data = d2l.FashionMNIST(batch_size=128, resize=(96, 96))
trainer.fit(model, data)

trainer = d2l.Trainer(max_epochs=10)
data = d2l.FashionMNIST(batch_size=128, resize=(96, 96))
with d2l.try_gpu():
model = DenseNet(lr=0.01)
trainer.fit(model, data)


## 8.7.6. Summary and Discussion¶

The main components that compose DenseNet are dense blocks and transition layers. For the latter, we need to keep the dimensionality under control when composing the network by adding transition layers that shrink the number of channels again. In terms of cross-layer connections, unlike ResNet, where inputs and outputs are added together, DenseNet concatenates inputs and outputs on the channel dimension. Although these concatenation operations reuse features to achieve computational efficiency, unfortunately they lead to heavy GPU memory consumption. As a result, applying DenseNet may require more memory-efficient implementations that may increase training time .
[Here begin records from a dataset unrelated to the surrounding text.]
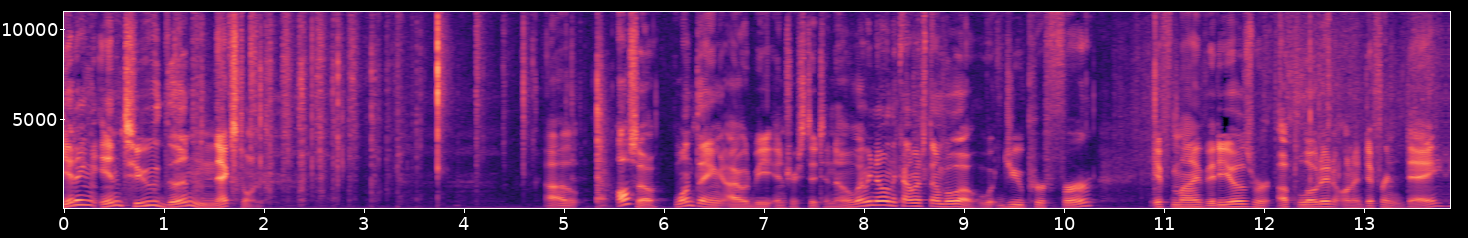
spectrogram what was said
Getting into the next one. Uh, also, one thing I would be interested to know, let me know in the comments down below. Would you prefer if my videos were uploaded on a different day?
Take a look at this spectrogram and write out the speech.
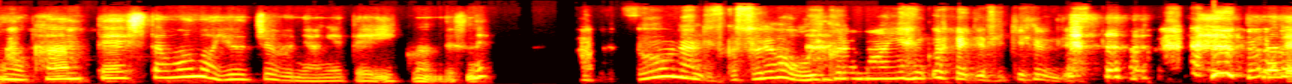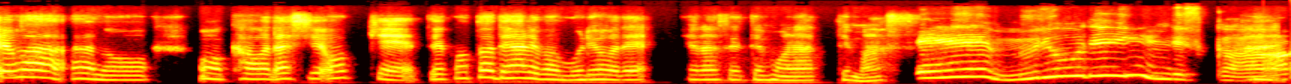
その鑑定したものを YouTube に上げていくんですね。あ、そうなんですか。それはおいくら万円くらいでできるんですか？それは、あの、もう顔出し OK ということであれば無料でやらせてもらってます。ええー、無料でいいんですか、は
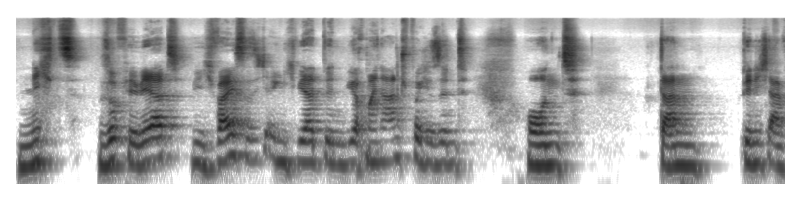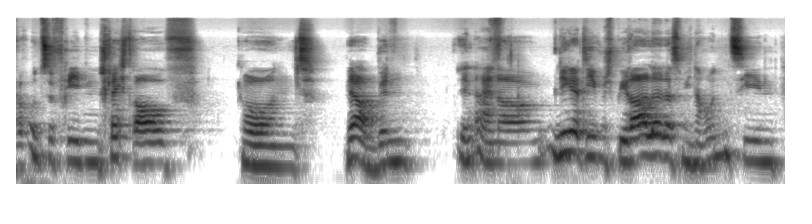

## 8.7.7. Exercises¶

1. Why do we use average pooling rather than max-pooling in the transition layer?

2. One of the advantages mentioned in the DenseNet paper is that its model parameters are smaller than those of ResNet. Why is this the case?

3. One problem for which DenseNet has been criticized is its high memory consumption.

1. Is this really the case? Try to change the input shape to $$224\times 224$$ to see the actual GPU memory consumption empirically.

2. Can you think of an alternative means of reducing the memory consumption? How would you need to change the framework?

4. Implement the various DenseNet versions presented in Table 1 of the DenseNet paper .

5. Design an MLP-based model by applying the DenseNet idea. Apply it to the housing price prediction task in Section 5.7.